Charmer (not named after Tigers Jaw’s latest) is a quintet full of charming young men formerly based out Marquette, Michigan. The band did what many bands decide to do, pack all their gear and relocate to the music metropolis of Rochester as a full band. Whateverville is the band’s New York debut as well as a palatable five-song emo record.
Whateverville begins with a quote from television comedy Red Oaks: “You still live with your parents and you hang out with your stoner friends and you ride a bike…” Alright. We already get the picture. “Photography Raptor” then blasts into some distorted electric guitar chords. The drum cymbals seem faraway, but the bump of the bass drum is very apparent. Everything seems recorded in a small, tight room. The song has a bouncy tendency when it’s not within the confines of the transitioning parts. The last 30 seconds is breakdown-esque with a shrill lead.
“I Wish I Was A Golden Retriever in an Upperclass Family” is more than just a long name, it’s a continuation of the sentiments found in the previous song. This time, the song trudges slowly forward with cool drums. Amongst tom runs are beautifully harmonized vocals. The percussion is what keeps you interested while the electronic guitars (bass included) strum humdrum chords. Both voices heard throughout the tune are noticeably emo, meaning Charmer does a good job staying true to its roots. “But Fetch Will Never Happen” is certainly a play-on-song-titles. The song starts by bleeding from the prior. Charmer finally shows its soft side, sporting gentle guitar leads and vocal doublespeak. “Nothing stays the same…” is heard as the sickly group finds their way. Mid-song, there’s a build up of all instruments that leads to an intense, soaring guitar before the composition putters out.
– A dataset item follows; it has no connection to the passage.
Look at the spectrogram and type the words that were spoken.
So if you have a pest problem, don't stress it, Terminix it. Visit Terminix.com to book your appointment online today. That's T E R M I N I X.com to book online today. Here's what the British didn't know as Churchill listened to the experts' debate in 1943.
The fourth track is happier than the others. The singer admits to waking up early still feeling sick from a night ago. Perhaps another opinion you can relate to is loving the birds native to your state the most. The instrumentation reflects the lyrical message – trying to handle the “endless winter” or the timely depressing tendencies of human life. Track five, “Sportsmanship of the Year,” chirps a delicate lead. The teamwork of the singing and guitar work are nice. Again, Charmer explodes full throttle. After some time, the emotionally driven vocalist sings – like a bluebird – about what the song is named after: a lamentation of losing, presumably, a lover, and taking that ex-lover’s crap like a champ. The band goes out with a bang via group vocals, yelling a statement many can relate to.
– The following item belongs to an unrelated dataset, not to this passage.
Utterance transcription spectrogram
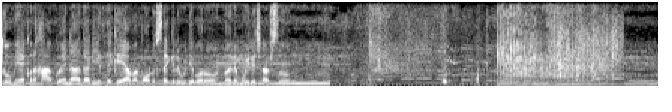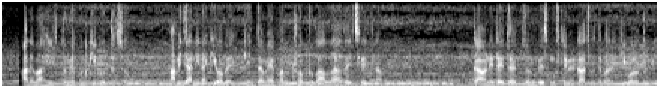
তুমি এখন হা করে না দাঁড়িয়ে থেকে আমার মোটর সাইকেলে উঠে পড়ো, নইলে মইরে সারছো। আরে মাহির, তুমি এখন কি করতেছো? আমি জানি না কি হবে, কিন্তু আমি এখন সবটুকু আল্লাহ আদায় ছেড়ে দিলাম। কারণ এটাই তো একজন বেশ মুসলিমের কাজ হতে পারে, কি বলো তুমি?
For its second release overall, Charmer did well. The release as a whole is an emo, lo-fi push for settling stinging pain reminiscent of Titus Andronicus, Hilly Eye, and Del Paxton. Purchase Whateverville here or stream it below.